Cybersecurity Startup M&A Holds Steady After Record Year

While not on the same breakneck pace of last year, M&A dealmaking involving cybersecurity startups has remained robust in 2022, even with a sputtering economy.

Last year was a record breaker for cybersecurity dealmaking, with 124 VC-backed startups getting bought, according to Crunchbase data. Although it doesn’t seem that 2022 will break that record—with only 49 announced through nearly half the year—this year is still clocking in at a healthy pace, according to those who observe the market.

Dealmaking may not set records this year, but it hasn’t fallen off a cliff, either: For comparison, all of 2020 saw 76 cybersecurity startup M&A deals. 

“While we’re a bit behind the record 2021 levels, when you compare this year’s activity with … all of 2020, it paints a slightly more positive outlook,” said Dino Boukouris, founding director of San Francisco-based financial advisory firm Momentum Cyber.

“That being said, the public market and associated cryptocurrency corrections, coupled with the overall economic and geopolitical uncertainty has led to a slight slowdown in M&A to start the year,” he added.

Slight slowdown

Despite that slowdown, this year already has seen some big deals involving VC-backed startups, including:

  • TA Associates bought Burlington, Massachusetts-based application security company Veracode for $2.5 billion in May.
  • AMD acquired Milpitas, California-based distributed services platform Pensando for $1.9 billion in April.
  • SentinelOne bought Fremont, California-based identity detection and response firm Attivo Networks for $616.5 million in March.

That should not come as a shock to most. Cybersecurity has proven resilient in a market where threats and attack surfaces are ever expanding. Although some IT budgets are getting cut, most companies still see cybersecurity as a “must have” due to the growing number of domestic and international attacks and bad actors.

Alberto Yépez, co-founder and managing director at Forgepoint Capital—which specializes in cybersecurity and infrastructure software investments and has seen four exits this year alone in security—said the M&A dealmaking market is still robust and still providing good multiples for investors.

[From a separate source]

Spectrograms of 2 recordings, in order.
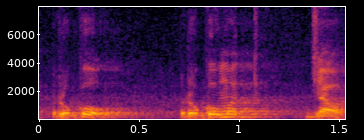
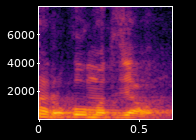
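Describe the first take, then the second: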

“M&A premiums are not coming down yet because the companies getting bought right now are some of the best,” said Yépez, whose exits include Attivo Networks and, more recently, threat detection and response startup Cysiv getting bought by ForeScout.

Yépez said he is still seeing strong multiples—around 20x ARR for good startups—and thinks it should continue with strategic buyers such as GoogleMicrosoft and Amazon still swimming in the acquisitions waters.

Google already pulled off a huge deal in cyber when it announced it would pay $5.4 billion to buy publicly traded cyber firm Mandiant.

“I think where you will see prices fall is when private equity starts to enter the frame,” he said.

Needing cash

Prices also could start to fall if fundraising continues to slow and startups are in need of cash.

“The real question, however, is after valuations in the private markets recalibrate. Will that create a tailwind for M&A for those companies that may be encountering challenges raising capital or possibly facing a ‘down round’ if they were to raise capital?” Boukouris said.

Boukouris said while evaluating strategic alternatives, startups may start eyeing M&A as an alternative if raising money is difficult.

Still, the slowdown in fundraising has not seemed to affect cyber as much as other tech sectors, with the industry minting more than a dozen unicorns already this year.

While some fear the economic uncertainty due to inflation and higher interest rates—which causes the money to complete deals to be more expensive—could chill some M&A in the second half of the year, many who invest in cyber do not anticipate a slowdown.

“I don’t think interest rates should affect M&A too much,” Yépez said. “I think it’ll still be strong in the second half.”